• DATA EXTRACTS:
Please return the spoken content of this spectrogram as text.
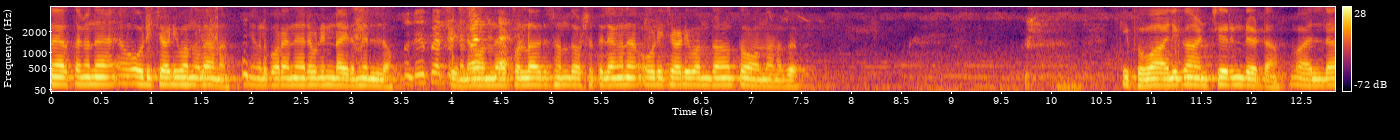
നേരത്തെ അങ്ങനെ ഓടിച്ചാടി വന്നതാണ്. ഞങ്ങൾ കുറേ നേരം ഇവിടെ ഉണ്ടായിരുന്നില്ലല്ലോ. പിന്നെ വന്നപ്പോഴുള്ള ഒരു സന്തോഷത്തിൽ അങ്ങനെ ഓടിച്ചാടി വന്നതാണ് തോന്നണത്. ഇപ്പോൾ വാൽ കാണിച്ചു തരുന്നുണ്ട് കേട്ടോ. വാലിന്റെ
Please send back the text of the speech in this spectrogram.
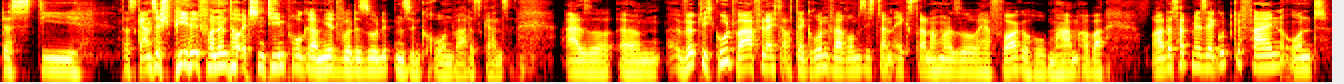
dass die das ganze Spiel von einem deutschen Team programmiert wurde, so lippensynchron war das Ganze. Also ähm, wirklich gut war vielleicht auch der Grund, warum sie es dann extra nochmal so hervorgehoben haben. Aber oh, das hat mir sehr gut gefallen und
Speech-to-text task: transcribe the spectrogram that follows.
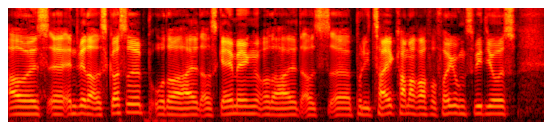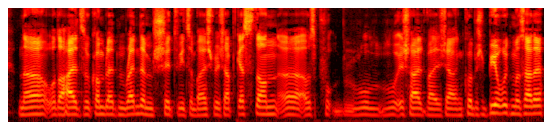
aus äh, entweder aus Gossip oder halt aus Gaming oder halt aus äh, Polizeikamera Verfolgungsvideos. Ne, oder halt so kompletten random Shit, wie zum Beispiel, ich habe gestern äh, aus, wo, wo ich halt, weil ich ja einen komischen Biorhythmus hatte,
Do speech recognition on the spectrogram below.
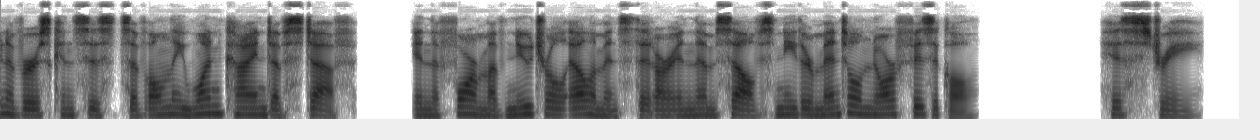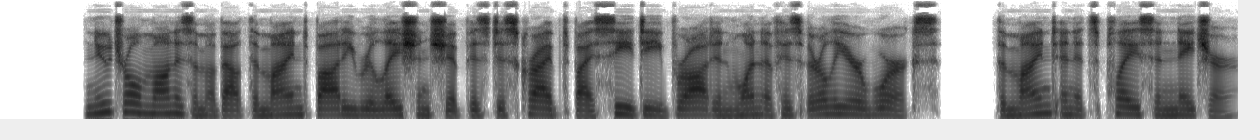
universe consists of only one kind of stuff, in the form of neutral elements that are in themselves neither mental nor physical. History Neutral monism about the mind-body relationship is described by C. D. Broad in one of his earlier works, The Mind and Its Place in Nature.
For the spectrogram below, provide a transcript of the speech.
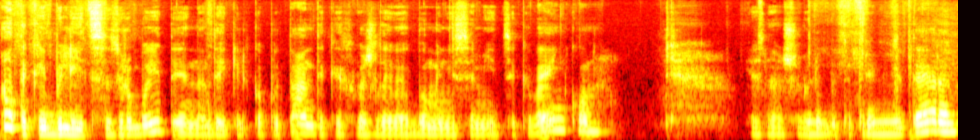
А такий бліц зробити на декілька питань, таких важливих, бо мені самі цікавенько. Я знаю, що ви любите прямі етери.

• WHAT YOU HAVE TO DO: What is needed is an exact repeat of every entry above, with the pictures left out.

• THE ANSWER:
Please return the spoken content of this spectrogram as text.
നേരത്തെ അങ്ങനെ ഓടിച്ചാടി വന്നതാണ്. ഞങ്ങൾ കുറേ നേരം ഇവിടെ ഉണ്ടായിരുന്നില്ലല്ലോ. പിന്നെ വന്നപ്പോഴുള്ള ഒരു സന്തോഷത്തിൽ അങ്ങനെ ഓടിച്ചാടി വന്നതാണ് തോന്നണത്. ഇപ്പോൾ വാൽ കാണിച്ചു തരുന്നുണ്ട് കേട്ടോ. വാലിന്റെ
Please send back the text of the speech in this spectrogram.
dass die das ganze Spiel von einem deutschen Team programmiert wurde, so lippensynchron war das Ganze. Also ähm, wirklich gut war vielleicht auch der Grund, warum sie es dann extra nochmal so hervorgehoben haben. Aber oh, das hat mir sehr gut gefallen und
Speech-to-text task: transcribe the spectrogram that follows.
aus äh, entweder aus Gossip oder halt aus Gaming oder halt aus äh, Polizeikamera Verfolgungsvideos. Ne, oder halt so kompletten random Shit, wie zum Beispiel, ich habe gestern äh, aus, wo, wo ich halt, weil ich ja einen komischen Biorhythmus hatte,
Do speech recognition on the spectrogram below.
universe consists of only one kind of stuff, in the form of neutral elements that are in themselves neither mental nor physical. History Neutral monism about the mind-body relationship is described by C. D. Broad in one of his earlier works, The Mind and Its Place in Nature.
For the spectrogram below, provide a transcript of the speech.
А такий бліц зробити на декілька питань, таких важливих, бо мені самі цікавенько. Я знаю, що ви любите прямі етери.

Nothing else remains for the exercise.